Clair Challenor-Chadwick set up her PR company with her sister Ann and is brutally honest about the difficulties of sharing the business. “There is a lot of conflict,” Clair says. “It generally happens on a Monday. We do shout at each other.”
She says the benefits of having a co-founder far outweigh the negatives. “We have completely different skill sets. We thrive on our different skills and complement each other very well.”
Helena Habdija, portfolio manager at the Dotforge tech accelerator in Manchester, says this is one of the most important aspects of having more than one founder. “The first benefit is definitely more people, more skills; especially if those skills are complementary.”
Paul Graham, the entrepreneur’s guru and co-founder of Y Combinator, has even listed being a solo founder as the number one mistake that causes startups to fail. His argument is that it’s a vote of no confidence because the founder could not persuade anyone to start the company with them.
In the same way, the process of finding a co-founder can help entrepreneurs refine and gain confidence in their business. Helena says: “You need to sell your idea. If you’re able to get someone to want to go with you on that journey, to believe in your idea, then you know that you have something.”
Solo founders and decision making
Many investors will only consider funding teams consisting of two or more. Helena says that is because solo founders present a greater risk. “A lot of ideas will not work. Even if it is a good idea, there is no guarantee that the market will not shift. If the market shifts and you have a team of people that are dedicated to the goals, they will know that they need to pivot.”
She has worked with solo founders in the past. “One of the hardest things for some of them was making decisions. You have five to ten choices, but you need to take one and this is your decision, no one else’s. If you don’t have someone to listen, to get you thinking in a different way, it’s hard to make those decisions.”
Two heads are better than one

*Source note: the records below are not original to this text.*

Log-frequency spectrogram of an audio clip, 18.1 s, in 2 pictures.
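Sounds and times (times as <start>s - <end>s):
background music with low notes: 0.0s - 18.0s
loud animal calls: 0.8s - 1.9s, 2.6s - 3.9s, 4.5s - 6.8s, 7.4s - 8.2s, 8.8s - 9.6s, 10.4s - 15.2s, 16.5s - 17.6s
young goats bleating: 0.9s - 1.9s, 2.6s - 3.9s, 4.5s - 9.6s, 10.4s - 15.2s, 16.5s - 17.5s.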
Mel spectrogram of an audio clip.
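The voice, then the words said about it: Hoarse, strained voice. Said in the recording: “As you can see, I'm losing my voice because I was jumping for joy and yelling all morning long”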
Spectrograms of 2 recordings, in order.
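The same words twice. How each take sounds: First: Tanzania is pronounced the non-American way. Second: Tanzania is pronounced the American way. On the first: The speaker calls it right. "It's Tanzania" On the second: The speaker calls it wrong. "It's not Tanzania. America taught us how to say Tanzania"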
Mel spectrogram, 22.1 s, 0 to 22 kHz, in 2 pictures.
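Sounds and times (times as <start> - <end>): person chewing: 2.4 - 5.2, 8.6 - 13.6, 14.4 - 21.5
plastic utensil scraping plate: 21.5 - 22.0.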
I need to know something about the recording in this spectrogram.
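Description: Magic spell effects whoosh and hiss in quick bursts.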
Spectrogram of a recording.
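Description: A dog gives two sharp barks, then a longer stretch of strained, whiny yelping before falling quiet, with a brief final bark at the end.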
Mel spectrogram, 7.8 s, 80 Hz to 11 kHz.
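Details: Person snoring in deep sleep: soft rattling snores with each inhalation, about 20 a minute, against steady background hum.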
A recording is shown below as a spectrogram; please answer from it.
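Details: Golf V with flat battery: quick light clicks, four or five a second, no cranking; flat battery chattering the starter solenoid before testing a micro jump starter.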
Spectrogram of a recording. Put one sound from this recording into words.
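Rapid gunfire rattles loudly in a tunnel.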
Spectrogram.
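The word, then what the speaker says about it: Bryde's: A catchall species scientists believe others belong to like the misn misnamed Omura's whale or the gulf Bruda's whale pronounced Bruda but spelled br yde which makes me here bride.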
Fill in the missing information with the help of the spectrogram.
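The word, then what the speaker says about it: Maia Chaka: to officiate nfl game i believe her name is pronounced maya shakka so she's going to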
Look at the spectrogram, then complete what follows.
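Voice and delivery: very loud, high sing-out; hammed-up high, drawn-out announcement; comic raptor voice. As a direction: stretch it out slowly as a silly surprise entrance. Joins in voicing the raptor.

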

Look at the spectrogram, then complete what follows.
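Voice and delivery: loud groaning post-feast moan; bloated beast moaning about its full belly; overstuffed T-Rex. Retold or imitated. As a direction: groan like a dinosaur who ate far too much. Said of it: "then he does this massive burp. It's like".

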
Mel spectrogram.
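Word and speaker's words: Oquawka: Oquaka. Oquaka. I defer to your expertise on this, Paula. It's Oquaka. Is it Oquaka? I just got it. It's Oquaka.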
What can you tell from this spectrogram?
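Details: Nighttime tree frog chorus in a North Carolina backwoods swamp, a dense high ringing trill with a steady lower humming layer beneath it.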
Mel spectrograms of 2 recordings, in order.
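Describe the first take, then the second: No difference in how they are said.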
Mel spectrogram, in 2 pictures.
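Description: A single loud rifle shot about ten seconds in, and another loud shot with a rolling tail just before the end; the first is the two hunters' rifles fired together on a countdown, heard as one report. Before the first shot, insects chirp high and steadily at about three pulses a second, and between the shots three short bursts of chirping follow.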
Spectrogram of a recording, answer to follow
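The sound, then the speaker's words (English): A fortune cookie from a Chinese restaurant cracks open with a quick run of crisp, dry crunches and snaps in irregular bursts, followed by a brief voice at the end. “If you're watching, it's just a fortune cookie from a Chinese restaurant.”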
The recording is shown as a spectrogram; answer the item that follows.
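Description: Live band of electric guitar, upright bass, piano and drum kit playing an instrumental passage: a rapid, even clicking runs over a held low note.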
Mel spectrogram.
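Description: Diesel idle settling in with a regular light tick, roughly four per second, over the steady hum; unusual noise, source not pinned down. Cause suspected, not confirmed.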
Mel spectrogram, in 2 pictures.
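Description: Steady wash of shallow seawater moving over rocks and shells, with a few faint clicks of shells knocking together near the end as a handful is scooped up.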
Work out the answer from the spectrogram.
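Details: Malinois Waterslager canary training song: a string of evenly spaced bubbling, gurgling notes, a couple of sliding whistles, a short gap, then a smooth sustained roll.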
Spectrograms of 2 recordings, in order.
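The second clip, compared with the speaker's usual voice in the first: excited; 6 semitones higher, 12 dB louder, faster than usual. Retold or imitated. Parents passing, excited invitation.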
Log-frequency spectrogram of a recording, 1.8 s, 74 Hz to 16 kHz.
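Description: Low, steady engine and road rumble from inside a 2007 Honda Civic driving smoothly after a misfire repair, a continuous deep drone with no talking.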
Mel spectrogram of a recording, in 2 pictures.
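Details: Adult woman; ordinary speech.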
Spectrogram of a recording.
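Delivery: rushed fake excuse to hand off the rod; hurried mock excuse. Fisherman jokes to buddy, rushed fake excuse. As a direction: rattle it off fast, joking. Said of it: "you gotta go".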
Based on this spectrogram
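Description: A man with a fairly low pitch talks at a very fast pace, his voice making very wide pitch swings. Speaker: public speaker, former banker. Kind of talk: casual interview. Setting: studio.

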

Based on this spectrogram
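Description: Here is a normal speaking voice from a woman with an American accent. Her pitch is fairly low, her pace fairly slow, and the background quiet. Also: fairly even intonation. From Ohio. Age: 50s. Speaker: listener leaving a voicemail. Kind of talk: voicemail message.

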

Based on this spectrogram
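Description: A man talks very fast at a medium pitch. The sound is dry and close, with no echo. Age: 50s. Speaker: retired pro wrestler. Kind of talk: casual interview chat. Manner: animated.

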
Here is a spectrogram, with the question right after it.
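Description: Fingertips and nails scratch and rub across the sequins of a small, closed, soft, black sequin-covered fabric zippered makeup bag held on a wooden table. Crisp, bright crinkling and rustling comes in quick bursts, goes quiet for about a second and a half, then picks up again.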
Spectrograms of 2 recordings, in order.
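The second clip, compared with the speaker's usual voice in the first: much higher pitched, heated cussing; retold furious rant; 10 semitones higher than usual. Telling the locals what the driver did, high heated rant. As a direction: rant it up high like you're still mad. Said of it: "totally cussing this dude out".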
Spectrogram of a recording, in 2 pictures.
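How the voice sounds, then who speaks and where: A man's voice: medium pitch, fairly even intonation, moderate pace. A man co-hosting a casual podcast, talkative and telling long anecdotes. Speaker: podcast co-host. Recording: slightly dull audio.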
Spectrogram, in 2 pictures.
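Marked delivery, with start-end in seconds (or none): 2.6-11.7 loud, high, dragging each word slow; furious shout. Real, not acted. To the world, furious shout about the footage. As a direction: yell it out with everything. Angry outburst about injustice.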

Launching a startup is a lonely business. Helena says: “Not everyone understands why you are leaving everything else behind and starting this. Having someone there that understands that is really important.”
She says co-founders can provide emotional support to one another through the difficult early stages. “It’s really good to have someone that can lift you up when you’re down and give you a bit of strength and push when you need it.”
Clair agrees, saying she and her sister do lean on one another. “We always have each other’s backs.” They share the business 50/50 and make joint decisions about its direction. Clair says: “I’m more of a risk taker and Ann is not, so that can lead to frustration. That’s a good balancing act anyway. We have a middle ground.”
She says it helps that they are sisters. “We can talk to each other in a way that perhaps you wouldn’t talk to another colleague.” Those family ties keep the business together. Clair says: “If you are working with someone who is a colleague, then there is that capacity to fall out. Because we’re family, we’re tighter.”
That said, starting a business with a colleague could mean that together you have a deep knowledge of the industry. And you already know what it’s like to work together. Michele Langenbrinck and Claudia Cardozo de Biasi opened their shoe shop Cecilia Quinn in 2015, after working together at a fashion house in Mayfair. “I’ve always thought how lucky we are to have met each other. It started as a professional relationship and friendship came afterwards,” says Claudia.